We followed up on a few items raised in the rabble of the CHS comments. Rabble rabble rabble!
- On our recent report about the mayor’s office approving the plan to purchase the Federal/Republican park land, Tom typed:
Front loader in the lot this morning
A few guys showed up this morning with front loader. They dug a large hole in the middle of the lot, put a fence around it, then left. Not sure what’s up. Maybe they’re planting mutant giant tomatoes in our soon to be pea patch.
We checked in with the city to see what new drama was unfolding at the FedRep empty lot. Parks department tells CHS that, yes, the landowner was investigating the presence of buried tanks on the property as part of the sales process and that one was found and needs to be dealt with before the sale is complete. The Parks official we spoke to said this likely won’t impact the sales process. We’ll, um, dig in and see what else we can learn about further testing related to the find. In the meantime, you’ll note in the pictures on this posts that neighbors have turned the chain link fence surrounding the lot into a kind of neighborhood bulletin board. Abbie, helpfully, posted a note about the search for the oil tanks. You’ll also see some interesting plastic decorations and a “Future Neighborhood Park!” label. How can CHS compete with that?
- Elsewhere on the Hill, we told you about a line of larger power poles and utility lines being strung from the E. Pine substation at 22nd Ave to the light rail construction site to the north of Cal Anderson Park.

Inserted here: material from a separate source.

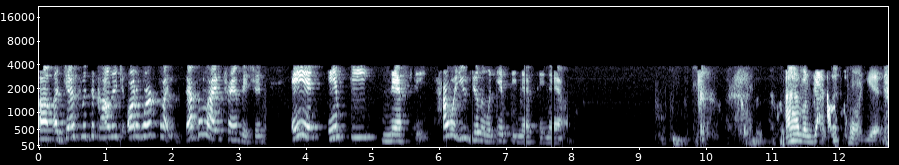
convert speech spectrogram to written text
Uh, adjustment to college or the workplace. That's a life transition. And empty nesting. How are you dealing with empty nesting now? I haven't got to that point yet.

In perhaps the most earnest comment in CHS history, John Niles postulated:
This electric upgrade is undoubtedly related to the fact that the tunnel boring machine (TBM) runs on electricity.
The TBM launched at Capitol Hill Station (CHS) will proceed twice — once per each future one-way rail tunnel — from the CHS site down to the Pine Street Stub Tunnel (PSST). All the dirt removed for each tube comes out through the station site.
A brief overall description of the future 3 mile long subway tunnel coming to the neighborhood is an 8 page paper (pdf) prepared for a 2008 tunnel conference. The paper is on a contractor’s web site. http://ow.ly/1FODc
Quoting, “The TBM for the northbound tunnel will be launched first from the CHS box after the bottom slab has been placed. This will allow for construction of the station box while the northbound running
tunnel is mined. Once the TBM reaches the PSST, the TBM will be moved back to CHS and then re-launched to mine the southbound running tunnel.”
Good luck to all involved!
According to Sound Transit spokesperson Bruce Gray, the power upgrade is, indeed, necessary to power the tunnel boring machine, a.k.a the TBM. “After checking in with our construction folks,” Gray wrote, “the short answer to your question is yes, we need more juice at the site for the TBM operations than what we have there today.” Seattle City Light tells us that the lines are temporary and being installed specifically for the light rail station’s construction period. They also tell us that the system will be set up to provide Sound Transit contractors drilling the tunnel with two feeder lines so that there is a back-up should one line fail. City Light says both of those lines will be fed by the Pine substation. Now you know!
- UPDATE: We also have a follow-up we didn’t even have to dig for. A spokesperson for SDOT sent us unsolicited e-mail with some answers to questions raised in the comments on our recent post about a summer 10th Ave paving project. Take it away Marybeth Turner:
One reader asks why it takes so long to pave 10th from Boston to Miller. The reason is that we will completely reconstruct the roadway from the base up, and pave with concrete which is better suited to support the bus traffic on this street. (This takes a lot longer than grinding down surface asphalt and then applying a new asphalt surface as we do on many city streets.) Also, we will remove and replace the concrete curb on both sides of the street.
Other readers asked why we don’t pave all the way north to Roanoke, and why we don’t pave Boston from 10th Avenue to Broadway. We are aware of the poor pavement condition. Ideally, we would like to reconstruct all of 10th Avenue East from the SR 520 overpass to the turn at Broadway; however, with limited funds, we prioritized the segment through the business district. We plan to reconstruct the other parts of 10th when the funds are available. We are not paving Boston because with limited funds we are giving priority to arterial streets.
Another reader asked for an alternative bike route during construction. We are consulting with our bicycle program staff on this issue.
For project updates, watch the project website at http://www.seattle.gov/transportation/spotrehab_10thAve.htm
Questions may be directed to George Frost, (206) 615-0786.